Mr. Garrison said the cafe serves a lot of children, from those whose parents utilize the childcare facility to middle-school students that attend a new after-school program to high school students who work out there.
“They come here hungry,” he added.
Fresh fruit smoothies are the biggest seller overall, Mr. Garrison said, followed by French fries and fried foods.
In addition to what he anticipates learning at the summit, last week food consultant Kate Adamick visited the Y and offered suggestions for healthier cafe menu options. She is the co-founder of Cook for America, a nonprofit that helps school food service directors, kitchen managers and chefs learn to prepare healthy cooked-from-scratch meals.
YMCA executive director Jill Robie said Ms. Adamick gave some helpful advice about how to provide a healthy menu that is affordable for both consumers and the Y.
Mr. Garrison said he would do his best to implement anything that he learns at the leadership summit that he thinks would work at the Y.
“My goal is to gain more ideas and find a niche that may inspire kids to buy something instead of fries, and that will be cost-effective and utilize seasonal locally grown food,” he said.
On his return from the summit Monday, Mr. Garrison told The Times that it was definitely a worthwhile and informative experience and he would like to attend again next year.

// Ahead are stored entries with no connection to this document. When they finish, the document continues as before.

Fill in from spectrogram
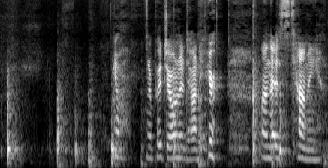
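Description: A woman's voice: high voice, fairly bright tone. A woman in her thirties, a mother chatting casually to the camera and her children in her home. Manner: cooing, playful baby talk with her children. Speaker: vlogger and mother of three. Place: family home. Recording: home video with background noise.

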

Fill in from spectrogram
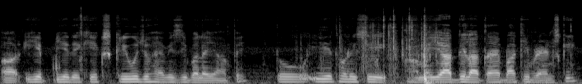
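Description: A man in his thirties with a slightly hoarse throat, giving a casual spoken review of his new car from inside it and talking to viewers as friends. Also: lowish voice, fairly even intonation, fairly quick, background noise. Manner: chatty, mixes English phrases into his talk, addresses viewers as friends.

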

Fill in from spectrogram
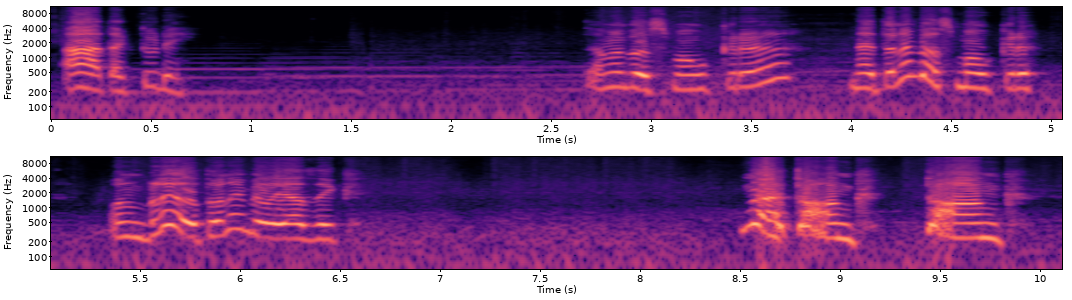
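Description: A man's voice: extremely high pitch, lively intonation, pauses often, a bit bright, soft background music. A teenage boy from Czechia giving let's play commentary, jumpy, yelping and cursing at enemies. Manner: jumpy, yelps and curses at enemies. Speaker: gaming channel host.

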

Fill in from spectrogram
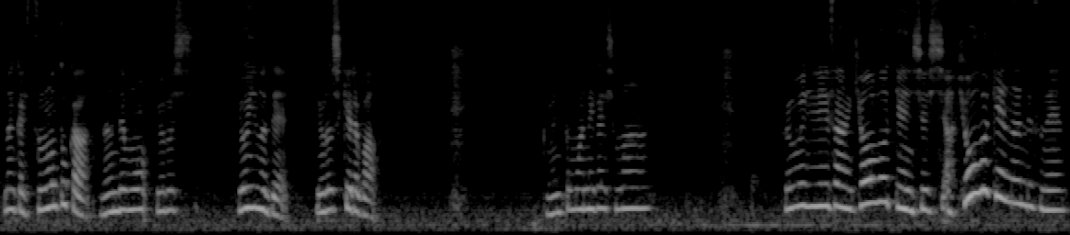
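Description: A woman's voice: high voice, unhurried, long pauses, darkish tone, slight background noise. A woman of twenty from Kanagawa chatting politely on a solo livestream from home, reading viewer comments aloud and apologizing often. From Kanagawa, Japan. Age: 20s. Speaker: idol audition livestreamer. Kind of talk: casual solo livestream chat. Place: her home, indoors.

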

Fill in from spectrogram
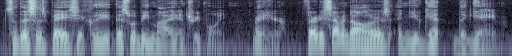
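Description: A man's voice: lowish voice, very animated, a little fast, mellow, no room sound. A man giving a casual board game review, rambling with wry asides and breaking off mid-thought.

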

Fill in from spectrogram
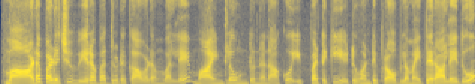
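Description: A woman's voice: medium pitch, brisk, dry recording. A woman narrating a first-person ghost story in an earnest, conversational way.

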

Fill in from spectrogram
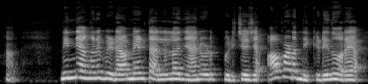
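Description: A woman's voice: fairly high pitch, racing, fairly bright tone, close to an everyday voice. A woman voicing a sneering young male villain. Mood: taunting. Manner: sneering, taunting threats. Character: menacing young male villain, taunting and cruel.

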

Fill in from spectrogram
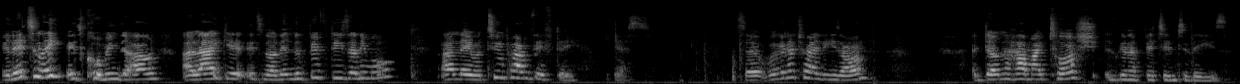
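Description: In this try-on vlog, a tired woman teases someone off camera in a playful way, her slightly high, somewhat bright voice moving at normal speed. She's in her bedroom, picked up from a distance by a camera across the room.

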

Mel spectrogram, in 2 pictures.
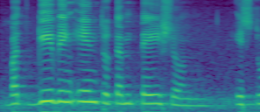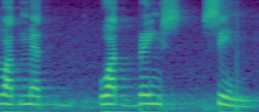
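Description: A woman's voice: a little high, takes it slowly, a little mellow, slight background noise. A middle-aged woman preacher giving an earnest sermon, telling personal stories and slipping English phrases into her talk.

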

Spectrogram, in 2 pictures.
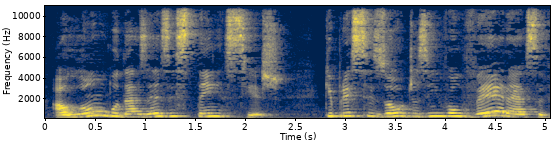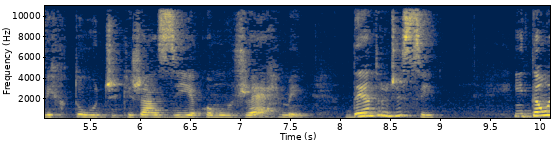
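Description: A young woman giving an online spiritist lecture, explaining earnestly and addressing viewers directly, filmed close on a phone indoors. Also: sits high. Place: indoor room at home. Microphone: phone camera close up. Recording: roomy echo.

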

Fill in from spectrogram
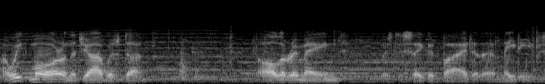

Mr. Garrison credits his wife, Kim, a special education teacher at Martha’s Vineyard Regional High School, for his invitation to the leadership summit. The CIA graduate received an email about the event and urged her husband to apply. Although he was pessimistic about his chances because mostly school cafeteria managers attend, she submitted an application for him anyway.
Mr. Garrision grew up in Rochester, N.Y., and graduated from the CIA in Hyde Park in 2002. He met his wife, who is from Martha’s Vineyard, when they both attended the CIA at Greystone in Napa Valley.
Mr. Garrison completed a certificate degree in baking and pastry in 2003. He worked a couple of seasons at L’Etoile Restaurant starting in 2004 and in catering, construction, and carpet care before he was hired at the Y. He also helps his wife with her custom cake business, Something Sweet.
The Y cafe offers dine-in and take-away. It operates Monday-Friday, 8 am–7 pm and Saturday, 8 am–2:30 pm. For more information, call 508-696-7171, ext. 222, or visit the website, www.ymcamv.org/cafe.